Required work
All of the records below are to be output exactly; no image belongs in the result.

Data records
▬▬▬
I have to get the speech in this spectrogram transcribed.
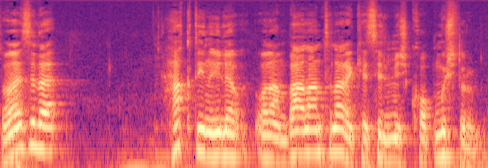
Dolayısıyla hak diniyle olan bağlantıları kesilmiş, kopmuş durumda.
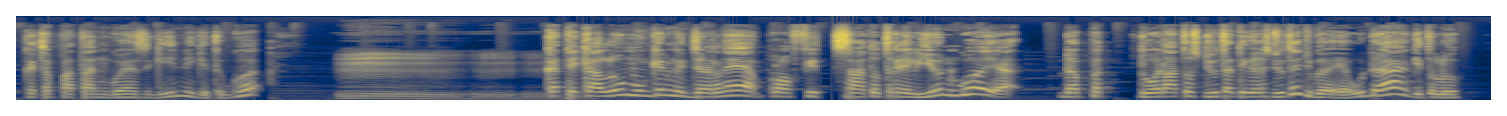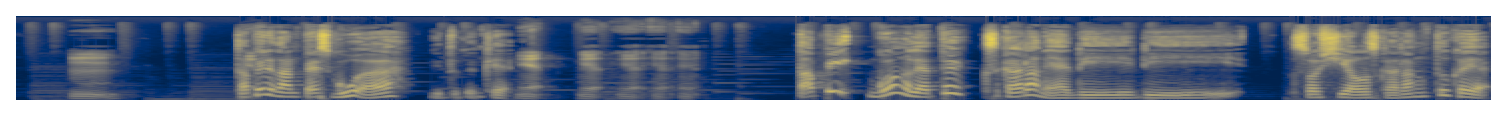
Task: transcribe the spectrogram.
kecepatan gue yang segini gitu. Gua Hmm, hmm, hmm. ketika lu mungkin ngejarnya profit 1 triliun gua ya dapat 200 juta 300 juta juga ya udah gitu loh. Hmm, Tapi dengan pace gua gitu kan kayak ya, ya, ya, ya, ya. tapi gua ngeliatnya sekarang ya di di sosial sekarang tuh kayak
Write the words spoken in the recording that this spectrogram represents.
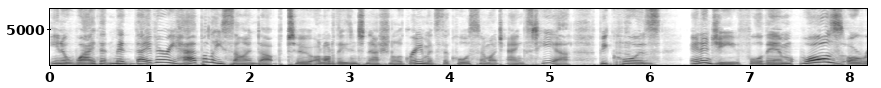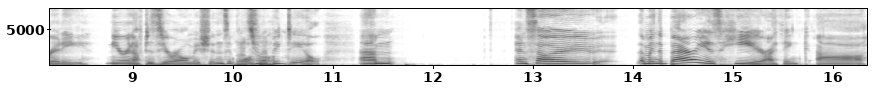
in a way that meant they very happily signed up to a lot of these international agreements that caused so much angst here because energy for them was already near enough to zero emissions. It That's wasn't right. a big deal. Um, and so, I mean, the barriers here, I think, are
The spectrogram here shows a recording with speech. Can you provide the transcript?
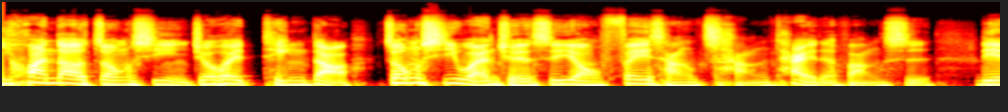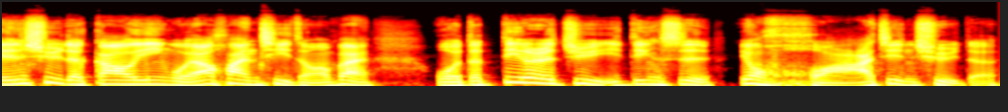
一换到中西，你就会听到中西完全是用非常常态的方式，连续的高音，我要换气怎么办？我的第二句一定是用滑进去的。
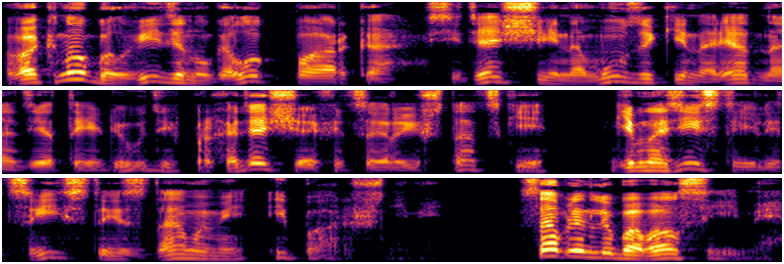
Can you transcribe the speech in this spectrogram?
В окно был виден уголок парка, сидящие на музыке нарядно одетые люди, проходящие офицеры и штатские, гимназисты и лицеисты с дамами и барышнями. Саблин любовался ими.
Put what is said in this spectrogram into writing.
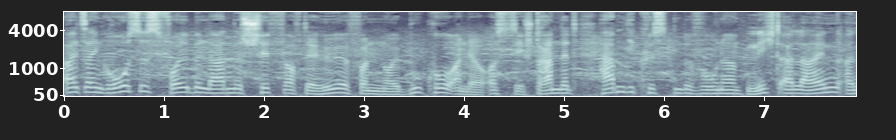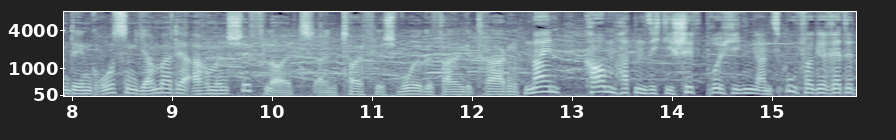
Als ein großes, vollbeladenes Schiff auf der Höhe von Neubuko an der Ostsee strandet, haben die Küstenbewohner nicht allein an den großen Jammer der armen Schiffleut ein teuflisch Wohlgefallen getragen. Nein, kaum hatten sich die Schiffbrüchigen ans Ufer gerettet,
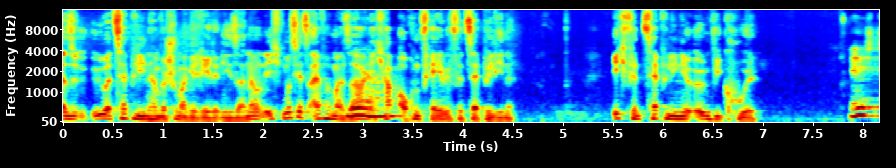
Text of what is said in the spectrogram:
Also über Zeppelin haben wir schon mal geredet, Lisa. Ne? Und ich muss jetzt einfach mal sagen, Ja. ich habe auch ein Fable für Zeppeline. Ich finde Zeppeline irgendwie cool. Echt?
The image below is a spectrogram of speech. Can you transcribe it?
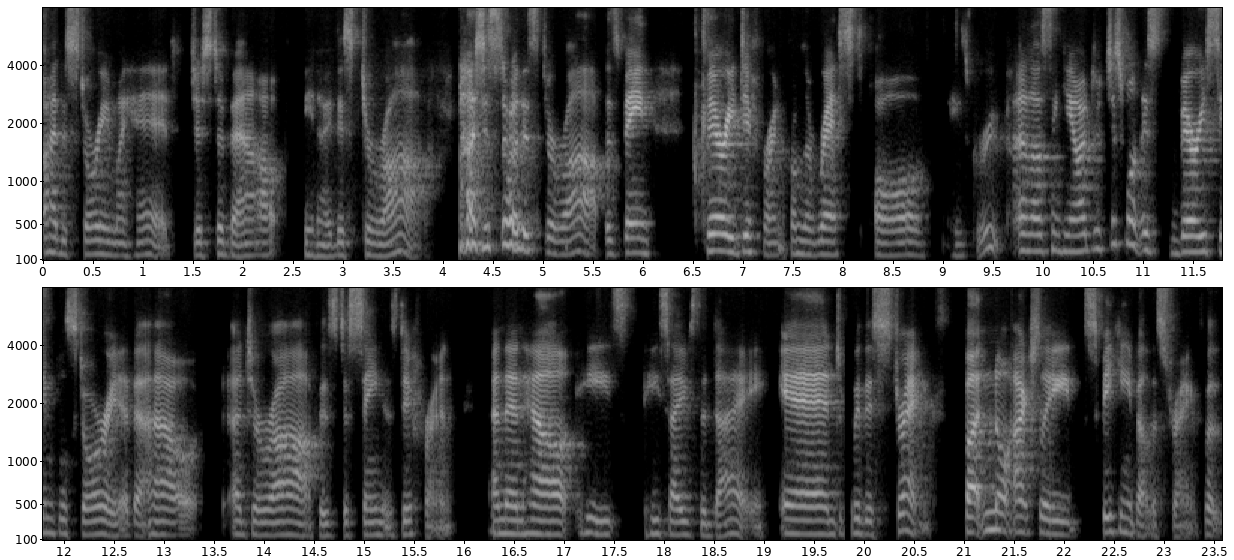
I had the story in my head just about, you know, this giraffe. I just saw this giraffe there's being very different from the rest of his group. And I was thinking, I just want this very simple story about how a giraffe is just seen as different and then how he's he saves the day and with his strength but not actually speaking about the strength but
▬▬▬
Result of the task
I have to get the speech in this spectrogram transcribed.
Dolayısıyla hak diniyle olan bağlantıları kesilmiş, kopmuş durumda.
Task: transcribe the spectrogram.
kecepatan gue yang segini gitu. Gua Hmm, hmm, hmm. ketika lu mungkin ngejarnya profit 1 triliun gua ya dapat 200 juta 300 juta juga ya udah gitu loh. Hmm, Tapi dengan pace gua gitu kan kayak ya, ya, ya, ya, ya. tapi gua ngeliatnya sekarang ya di di sosial sekarang tuh kayak
Write the words spoken in the recording that this spectrogram represents.
in a way that meant they very happily signed up to a lot of these international agreements that caused so much angst here because energy for them was already near enough to zero emissions. It That's wasn't right. a big deal. Um, and so, I mean, the barriers here, I think, are
The spectrogram here shows a recording with speech. Can you provide the transcript?
一换到中西，你就会听到中西完全是用非常常态的方式，连续的高音，我要换气怎么办？我的第二句一定是用滑进去的。
Can you transcribe the speech in this spectrogram?
В окно был виден уголок парка, сидящие на музыке нарядно одетые люди, проходящие офицеры и штатские, гимназисты и лицеисты с дамами и барышнями. Саблин любовался ими.
Put what is said in this spectrogram into writing.
Als ein großes, vollbeladenes Schiff auf der Höhe von Neubuko an der Ostsee strandet, haben die Küstenbewohner nicht allein an den großen Jammer der armen Schiffleut ein teuflisch Wohlgefallen getragen. Nein, kaum hatten sich die Schiffbrüchigen ans Ufer gerettet,
Text of what is said in the spectrogram:
Also über Zeppelin haben wir schon mal geredet, Lisa. Ne? Und ich muss jetzt einfach mal sagen, Ja. ich habe auch ein Fable für Zeppeline. Ich finde Zeppeline irgendwie cool. Echt?
The image below is a spectrogram of speech. Can you transcribe it?
I had the story in my head just about, you know, this giraffe. I just saw this giraffe there's being very different from the rest of his group. And I was thinking, I just want this very simple story about how a giraffe is just seen as different and then how he's he saves the day and with his strength but not actually speaking about the strength but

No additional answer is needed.